### Exercise details
Search the listing below for the word "levels" and copy each line that holds it.

——————

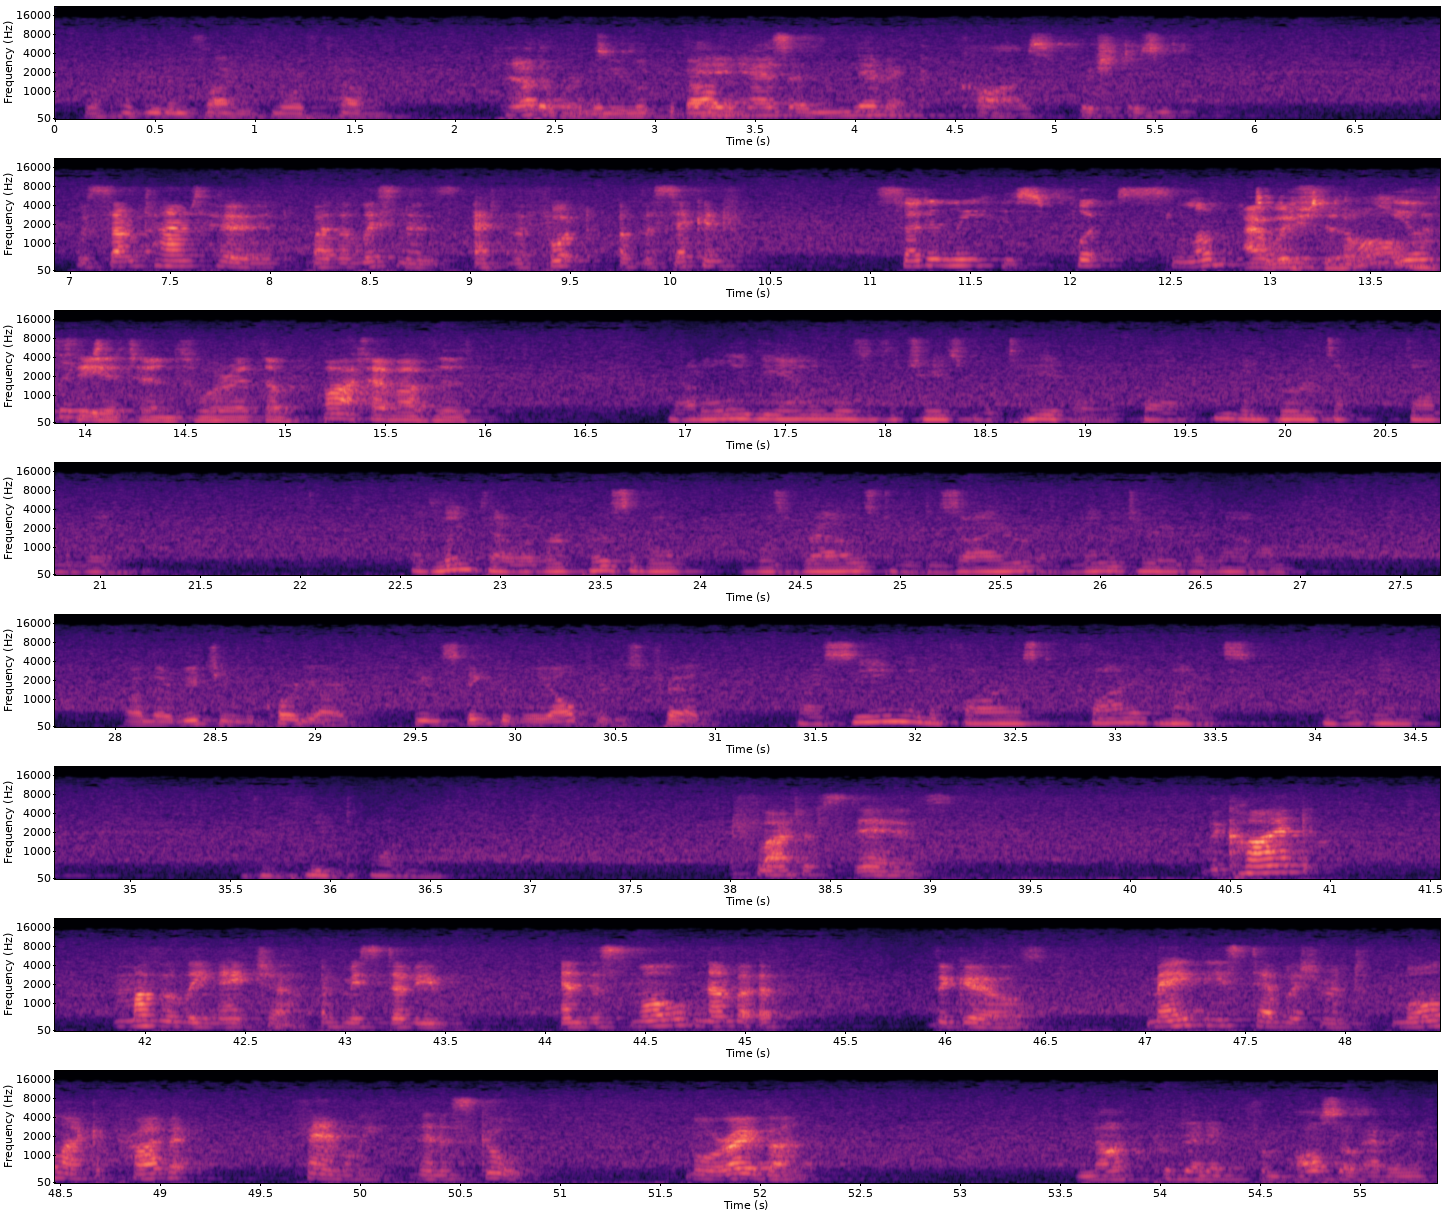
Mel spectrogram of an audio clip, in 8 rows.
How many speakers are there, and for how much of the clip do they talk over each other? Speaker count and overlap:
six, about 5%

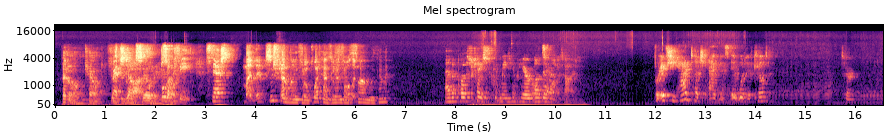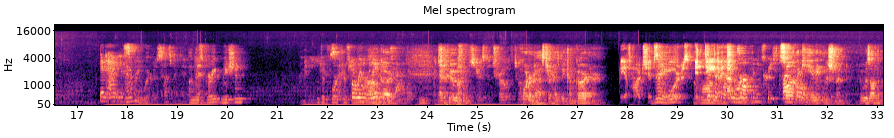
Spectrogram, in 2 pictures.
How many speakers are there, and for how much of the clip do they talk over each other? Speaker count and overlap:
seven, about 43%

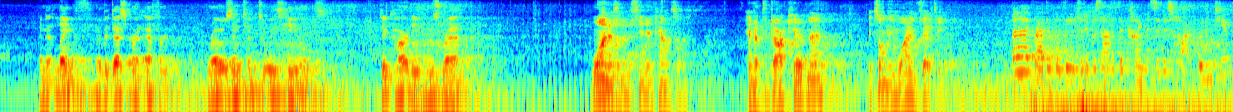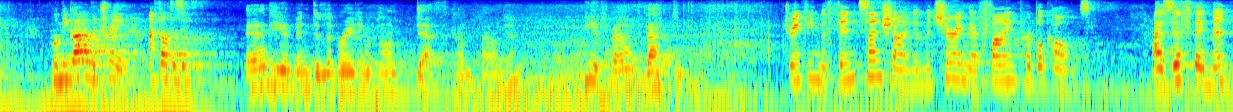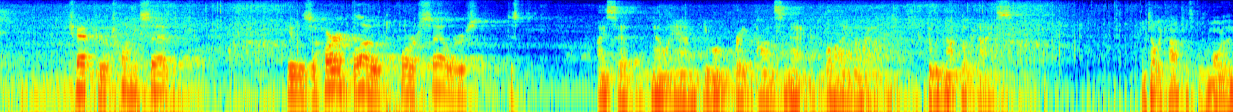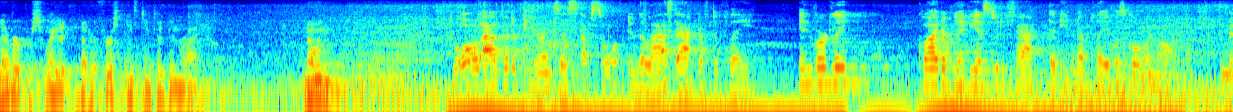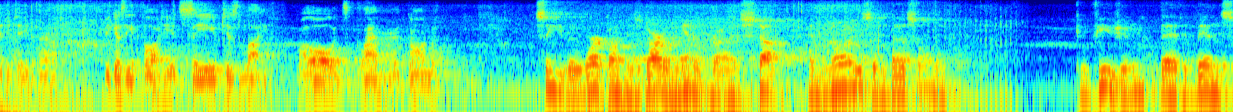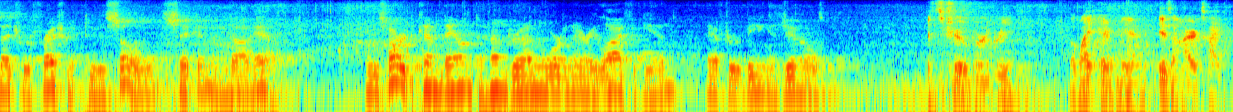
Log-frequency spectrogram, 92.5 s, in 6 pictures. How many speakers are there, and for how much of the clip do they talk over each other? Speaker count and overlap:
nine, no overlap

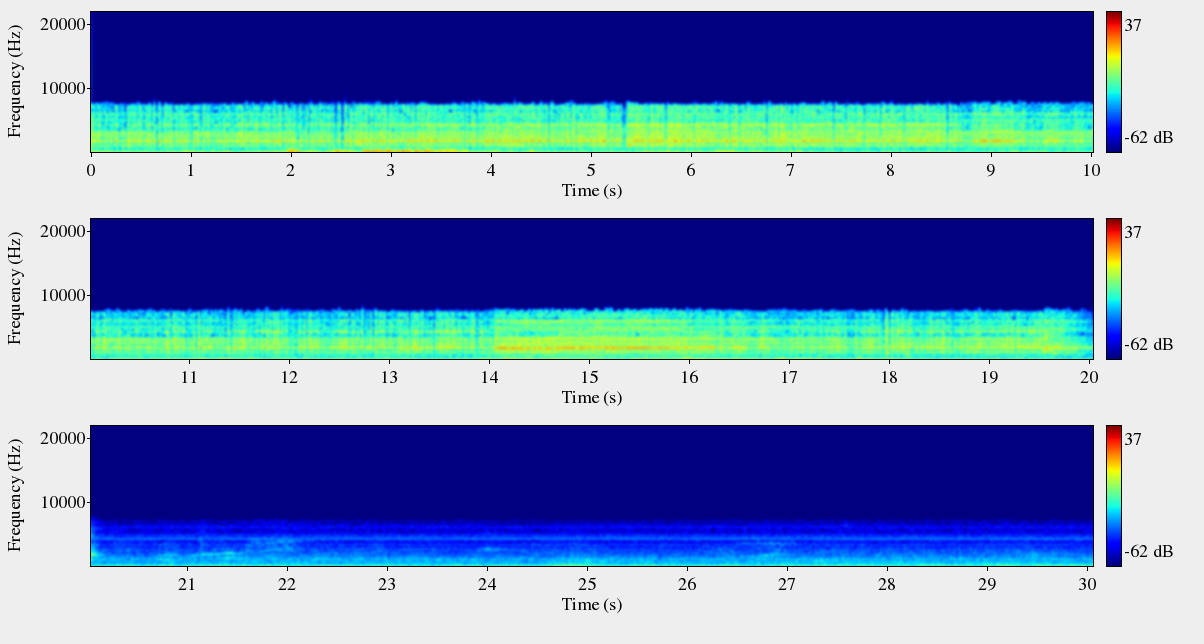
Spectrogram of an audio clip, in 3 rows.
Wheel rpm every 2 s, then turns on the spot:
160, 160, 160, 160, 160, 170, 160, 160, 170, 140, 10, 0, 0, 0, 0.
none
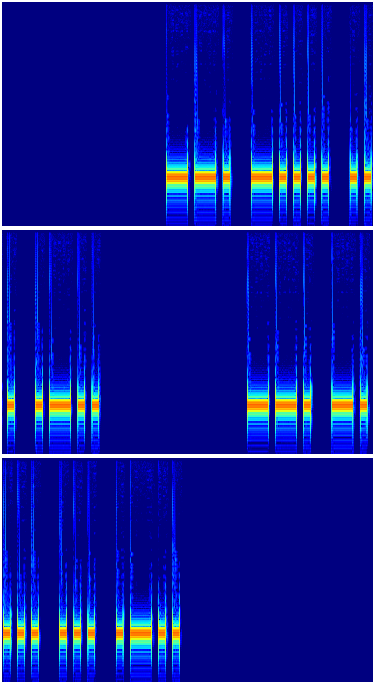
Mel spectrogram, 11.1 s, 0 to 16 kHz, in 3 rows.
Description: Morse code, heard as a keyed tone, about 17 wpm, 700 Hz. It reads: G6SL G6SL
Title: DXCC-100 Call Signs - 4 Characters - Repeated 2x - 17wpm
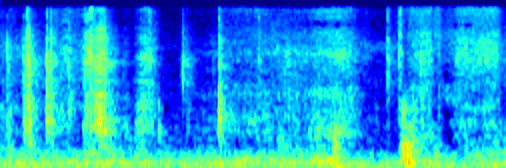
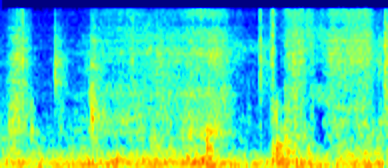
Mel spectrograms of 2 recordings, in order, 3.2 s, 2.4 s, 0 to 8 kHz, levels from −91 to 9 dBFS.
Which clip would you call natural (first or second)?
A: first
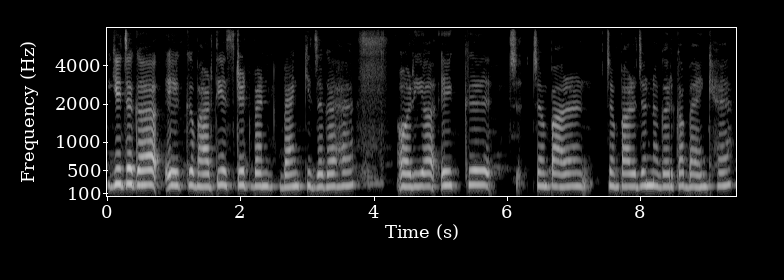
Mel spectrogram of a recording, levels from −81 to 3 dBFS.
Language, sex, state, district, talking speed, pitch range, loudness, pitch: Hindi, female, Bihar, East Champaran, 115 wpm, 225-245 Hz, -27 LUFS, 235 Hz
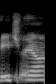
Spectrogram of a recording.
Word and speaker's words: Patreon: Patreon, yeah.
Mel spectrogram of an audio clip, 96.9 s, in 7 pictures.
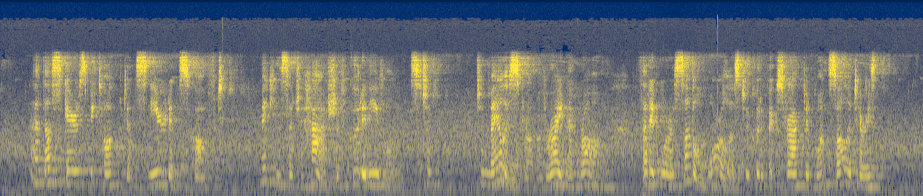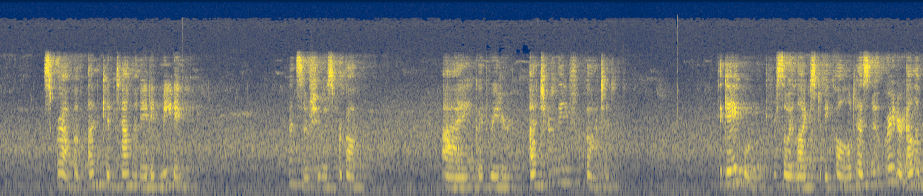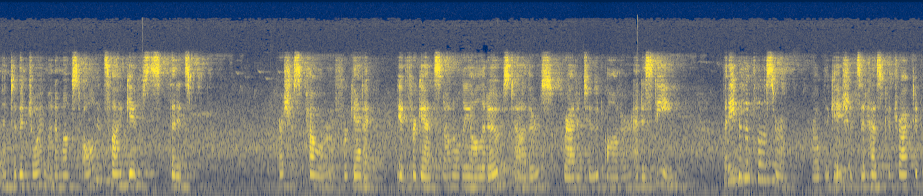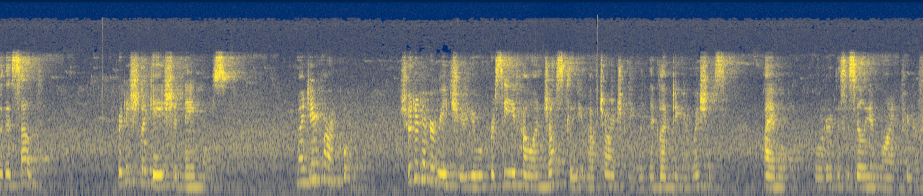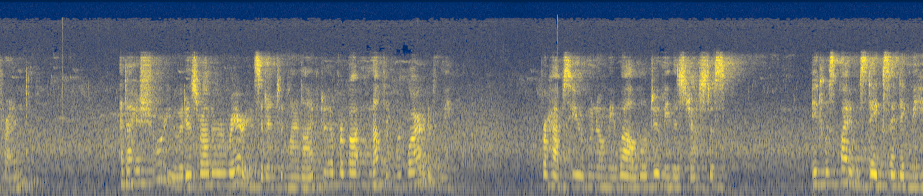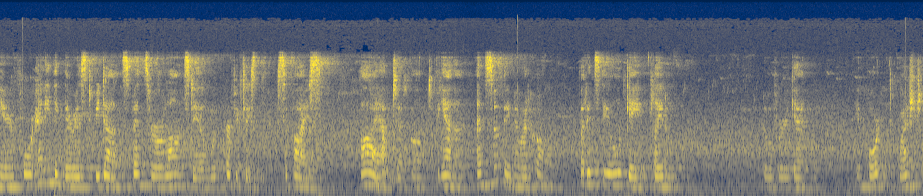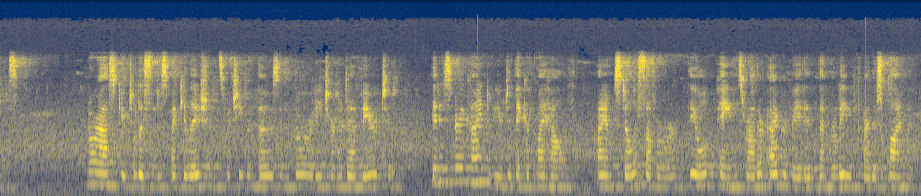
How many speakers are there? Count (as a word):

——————

### Exercise result
Mel spectrograms of 2 recordings, in order, 3.2 s, 2.4 s, 0 to 8 kHz, levels from −91 to 9 dBFS.
Mel spectrogram of a recording, levels from −81 to 3 dBFS.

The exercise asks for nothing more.